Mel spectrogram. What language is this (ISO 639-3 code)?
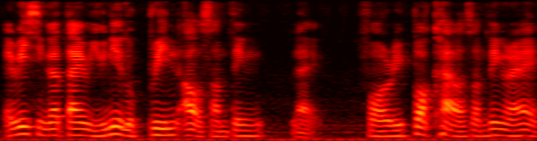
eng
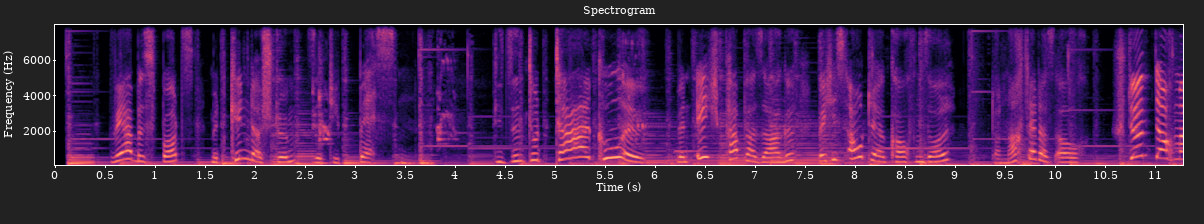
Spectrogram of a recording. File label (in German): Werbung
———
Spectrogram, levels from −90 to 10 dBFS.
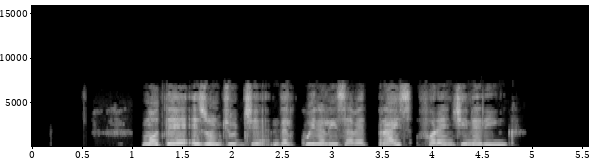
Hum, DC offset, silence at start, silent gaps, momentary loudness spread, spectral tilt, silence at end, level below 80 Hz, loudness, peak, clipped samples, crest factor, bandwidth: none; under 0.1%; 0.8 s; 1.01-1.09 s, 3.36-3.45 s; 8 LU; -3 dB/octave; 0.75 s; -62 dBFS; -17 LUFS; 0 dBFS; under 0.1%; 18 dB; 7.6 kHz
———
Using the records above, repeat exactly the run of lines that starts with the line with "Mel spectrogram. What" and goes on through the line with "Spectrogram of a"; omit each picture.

## Response for this exercise
Mel spectrogram. What language is this (ISO 639-3 code)?
eng
Spectrogram of a recording. File label (in German): Werbung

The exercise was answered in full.